At 8:40 o'clock the whirlpool basin was entered and the boat was carried across the surface safely, not being caught in the outer current or any of the frightful boils or swirls that mark that point. One minute later Percy came forth from his nest and found that he had at last reached comparatively quiet water. He once more shipped his oars snd pulled slowly along the Canadian shore, receiving and greeting hearty congratulations from those who were gathered there and to many of whom the sudden appearance of the life-boat and its occupant was a matter of "great surprise, as they had known nothing of Percy's intentions.  Beaching the foot of the incline plane at Colt's elevator, at 3:48, Percy succeeded in grasping a rope that was thrown to him by
a young man named William Barge, and at 8:49 he jumped ashore, none the worse for the memorable voyage he had made through the rapids. When he left his friends at the landing it was to go through Lewiston and his entering the boat again was accepted by some as an evidence of his intention to continue his journey. He took off his coat and unstrapped the oars, and his brother joined him in the boat.
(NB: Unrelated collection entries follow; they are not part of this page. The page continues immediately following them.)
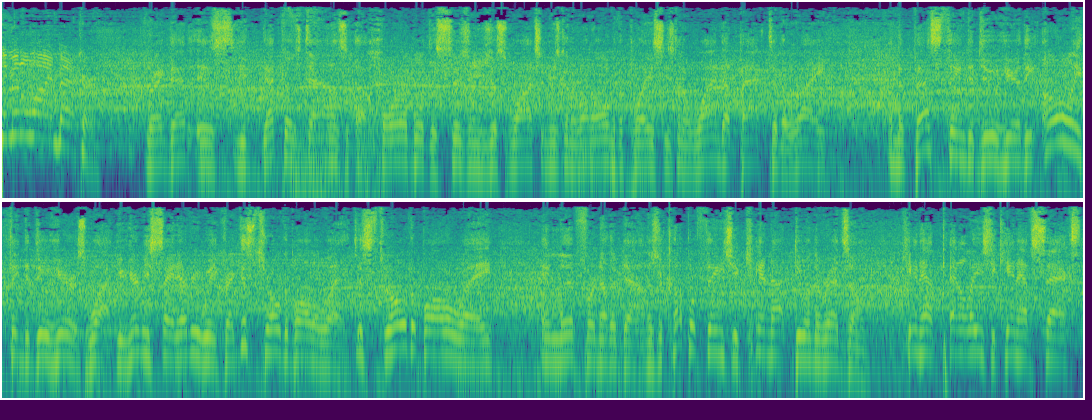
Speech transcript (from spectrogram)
the middle linebacker. Greg, that is that goes down as a horrible decision. You just watch him; he's going to run all over the place. He's going to wind up back to the right. And the best thing to do here, the only thing to do here is what? You hear me say it every week, Greg. Just throw the ball away. Just throw the ball away and live for another down. There's a couple things you cannot do in the red zone. You can't have penalties, you can't have sacks,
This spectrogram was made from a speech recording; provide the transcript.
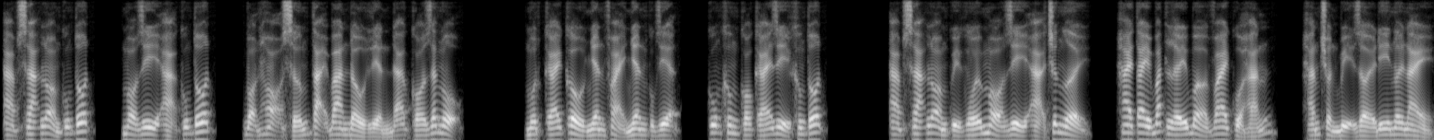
ạp xã lỏm cũng tốt, mọ gì ạ cũng tốt, bọn họ sớm tại ban đầu liền đã có giác ngộ. Một cái cầu nhân phải nhân cục diện, cũng không có cái gì không tốt. Ảp xã lòm quỷ gối mỏ gì ạ trước người, hai tay bắt lấy bờ vai của hắn, hắn chuẩn bị rời đi nơi này,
He pulled out a short distance and coming back said that the changing current would prevent his gaining the channel again in his present condition; he would be compelled to row across the whirlpool,and there would not be sufficient time to strap up the oars and enter the air chamber before striking the lower rapids. The Lewiston trip being abandoned he entered a carriage that was in waiting, returned to Suspension Bridge where he was warmly greeted by those who awaited his coming.  Questioned as to his experience during the trip, Percy said: "After I had gone into
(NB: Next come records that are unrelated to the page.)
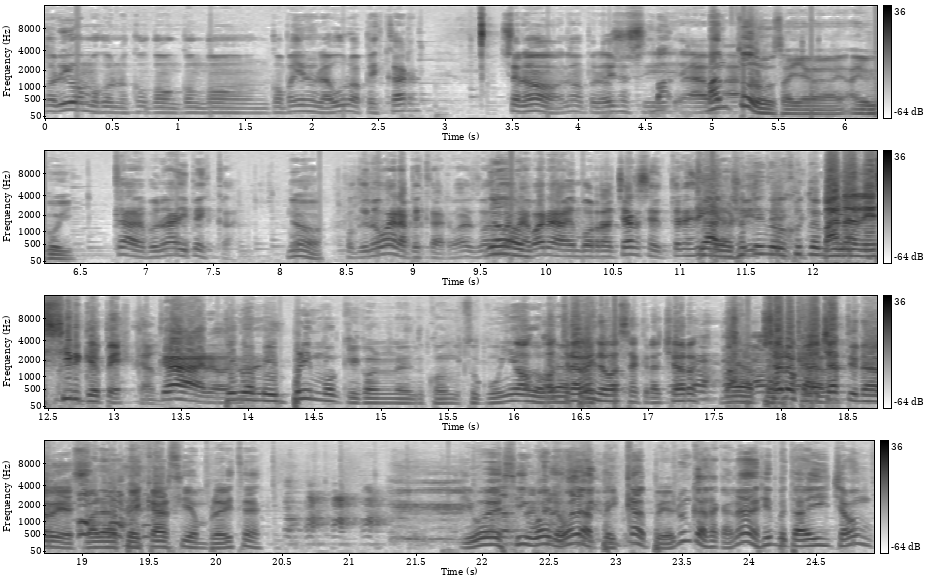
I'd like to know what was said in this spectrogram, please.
Bueno, íbamos con, con- con- con- con compañeros de laburo a pescar. Yo no, no, pero ellos sí. Va- a- van a- todos ahí a, a Ibicuí. Claro, pero nadie pesca. No. Porque no van a pescar, van, No. van a, van a emborracharse tres días. Claro, yo ¿viste? tengo justo Van mi, a decir que pescan. Claro. tengo a ¿no? mi primo que con, el- con su No, cuñado. a otra vez lo vas a crachar. van a Ya lo crachaste una vez. Van a pescar siempre, ¿viste? Y vos decís, bueno, van a pescar, pero nunca sacan nada. Siempre está ahí, chabón,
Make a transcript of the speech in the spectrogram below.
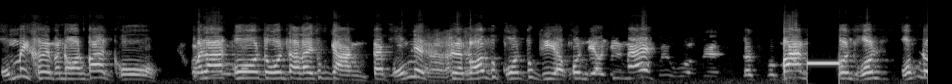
ผมไม่เคยมานอนบ้านโก เวลาโกโดนอะไรทุกอย่าง แต่ผมเนี่ยเดือดร้อนทุกคนทุกทีอะคนเดียวจริงไหมไม่ห่วงเลยแล้วบ้านโดนคนผมโด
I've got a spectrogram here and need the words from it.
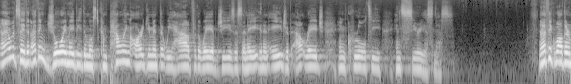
And I would say that I think joy may be the most compelling argument that we have for the way of Jesus in, a, in an age of outrage and cruelty and seriousness. And I think while there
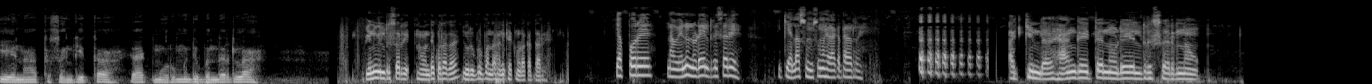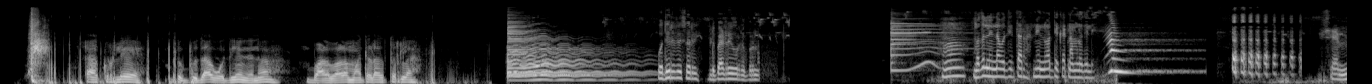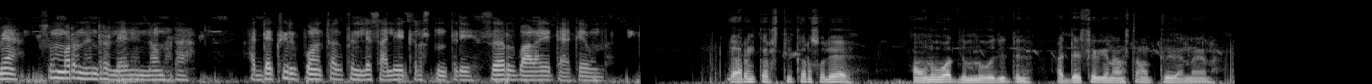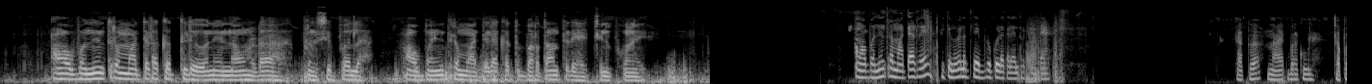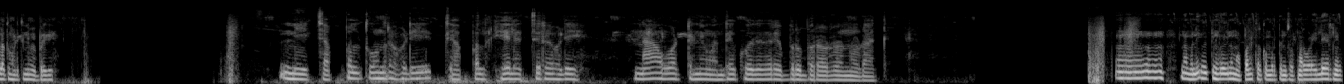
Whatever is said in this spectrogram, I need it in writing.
ಏನಾತು ಸಂಗೀತ? ಯಾಕೆ ಮೂರು ಮಂದಿ ಬಂದಿರಲ್ಲ ಏನಿಲ್ರಿ ಸರಿ ಒಂದೇ ಕೊಡಾಗ ಇವ್ರಿಬ್ರು ಬಂದ ಹಣಿಕೆ ನೋಡಕತ್ತಾರ ಯಪ್ಪೋರೆ ನಾವೇನು ನೋಡಿಲ್ರಿ ಸರಿ. ಈಕೆಲ್ಲ ಸುಳ್ಳು ಸುಳ್ಳು ಆಟಾಡ್ರಿ ಅಕ್ಕಿಂದ ಹೆಂಗೈತೆ ನೋಡೇ ಇಲ್ರಿ ಸರ್ ನಾವು. ಯಾಕ್ರಲೇ ಡುಬ್ಬುದಾಗ ಓದಿಯಂದೇನ ಭಾಳ ಭಾಳ ಮಾತಾಡಕ್ತಿರಲ್ಲ ಓದಿರ್ರಿ ಸರಿ ಬಿಡಬೇಡ್ರಿ ಇವ್ರಿಬ್ರು ಶಮ್ಯ ನಿಂದ್ರಲ್ಲೇ ನಿನ್ನ ಮಡ ಅಧ್ಯಕ್ಷರಿಗೆ ಫೋನ್ ಹಚ್ಚಾಕ್ತ ಇಲ್ಲೇ ಸಾಲಿಗೆ ಕರೆಸ್ತಂತಡಿ ಸರ್ ಭಾಳ ಐತೆ ಯಾಕೆ ಒಂದು? ಯಾರನ್ನ ಕರೆಸ್ತಿ ಕರೆಸೋಲೆ? ಅವನು ಓದ್ ನಿಮ್ಮನ್ನು ಓದಿದ್ದೀನಿ. ಅಧ್ಯಕ್ಷರಿಗೆ ನಾಷ್ಟ ಮಾಡ್ತೀವಿ ಅನ್ನ ಏನ? ಅವ್ ಬಂದಿಂತ್ರ ಮಾತಾಡಕತ್ತಿಡಿ ನಿನ್ನ ಮಡ ಪ್ರಿನ್ಸಿಪಲ್ ಅವ್ ಬಂದಿಂತ್ರ ಮಾತಾಡಕತ್ತ ಬರ್ತಾಂತಡಿ ಹೆಚ್ಚಿನ ಫೋನ್ ಆ ಬಂದಿತ್ರ ಮಾತಾಡ್ರಿ. ಕೊಡ್ತಾರೆ ಅಂತ ಯಾಕ? ಬರಕೋಗಿ ಚಪ್ಪಲ್ ತೊಗೊಂಡಿದ್ದೀನಿ ಒಬ್ಬರಿಗೆ ನೀ ಚಪ್ಪಲ್ ತೊಗೊಂಡ್ರೆ ಹೊಡಿ, ಚಪ್ಪಲ್ ಕೇಳಿ ಹಚ್ಚಿರ ಹೊಡಿ. ನಾ ಒಟ್ಟು ನೀವು ಒಂದೇ ಕೂದಿದ್ರೆ ಇಬ್ರು ಬರೋರು ನೋಡಕ್ಕೆ. ನಮ್ಮ ಮನೆಗೆ ಹೋಗಿ ಮೊಬೈಲ್ ತಗೊಂಡ್ಬರ್ತೀನಿ ಸ್ವಲ್ಪ, ಇಲ್ಲೇ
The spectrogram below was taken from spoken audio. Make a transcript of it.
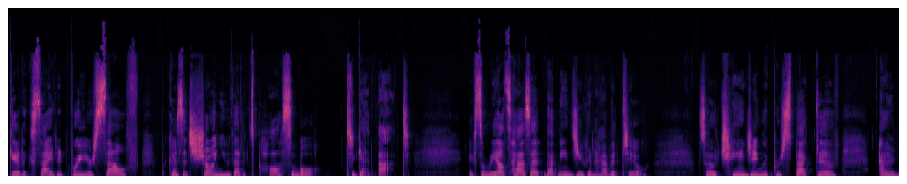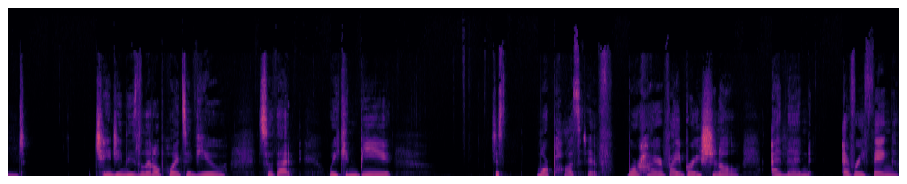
get excited for yourself because it's showing you that it's possible to get that. If somebody else has it, that means you can have it too. So, changing the perspective and changing these little points of view so that we can be just more positive, more higher vibrational, and then everything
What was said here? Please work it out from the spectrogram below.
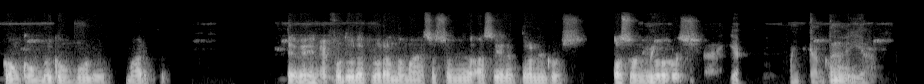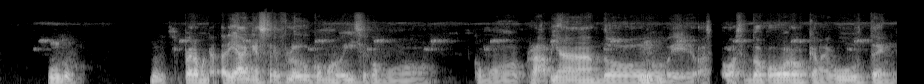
con Combo y con Julio, Marte. ¿Te ves en el futuro explorando más esos sonidos así electrónicos o sonidos? Me encantaría. Me encantaría. Pero me encantaría en ese flow como lo hice, como, como rapeando eh, o haciendo coros que me gusten.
the air chamber, when those first billows were struck, the sensation was like that experienced in riding into a heavy sea, and when I struck the breaker that rushes out from the shore near Brundage's incline railway the little boat keeled most fearfully. She did not rock much,but when she did rock, it was something awful. At one time she got a fearful slap from the waves,and I imagined that I was knocked about a hundred feet through the air, striking the water with such force that I felt certain a hole had been knocked in her side. There was some water in the air chamber when I started. We put it in to cool off the place. This was thrown over me and made me think that an accident had occurred. When the waves were crested I got it the worst. I did not mind
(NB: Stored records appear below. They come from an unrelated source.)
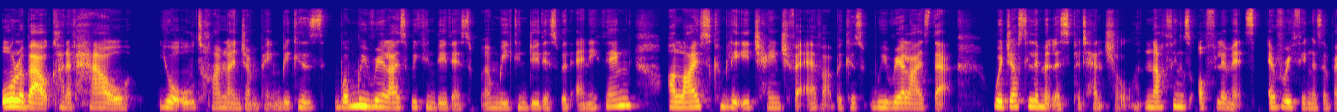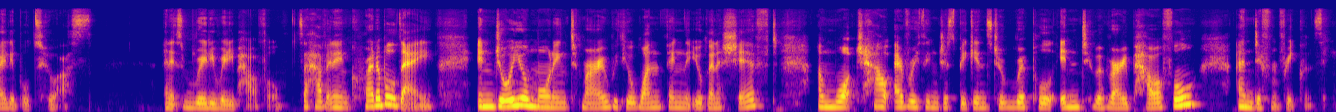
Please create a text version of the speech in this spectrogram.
all about kind of how you're all timeline jumping because when we realize we can do this and we can do this with anything, our lives completely change forever because we realize that we're just limitless potential. Nothing's off limits, everything is available to us. And it's really, really powerful. So, have an incredible day. Enjoy your morning tomorrow with your one thing that you're going to shift and watch how everything just begins to ripple into a very powerful and different frequency.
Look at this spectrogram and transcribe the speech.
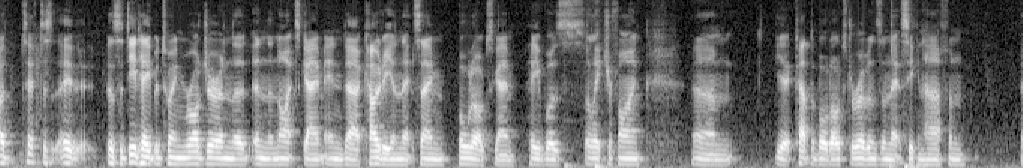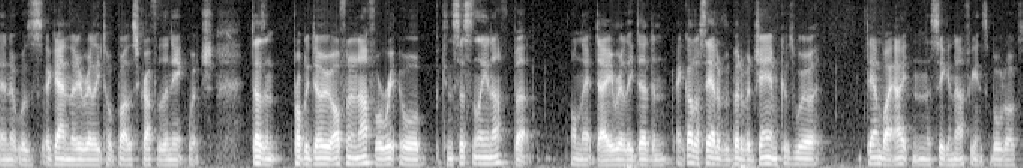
I'd have to. It, there's a dead heat between Roger in the in the Knights game and uh, Kodi in that same Bulldogs game. He was electrifying. Um, yeah, cut the Bulldogs to ribbons in that second half, and and it was a game that he really took by the scruff of the neck, which doesn't probably do often enough or re- or consistently enough, but on that day he really did, and it got us out of a bit of a jam because we were down by eight in the second half against the Bulldogs.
my experience in the whirlpool as I was not in the most violent part of it.  "I would not hesitate to repeat my trip every day. It amounts to nothing in such a boat as I have built, and is just as safe as though you were in a life-boat on an open sea during a storm."' Asked when he would make another trip, he said he didn't know whether he ever would again. He had not made this one for money, but simply as an experiment to test the quality and reliability of his little vessel with a view of modeling a life-boat from it which he would undertake to patent. " My desire," said he, " has been to devise a life boat that in a time of danger can be thrown overboard from the deck of a vessel or steamer without the use of davits, and that will right itself as soon as it strikes the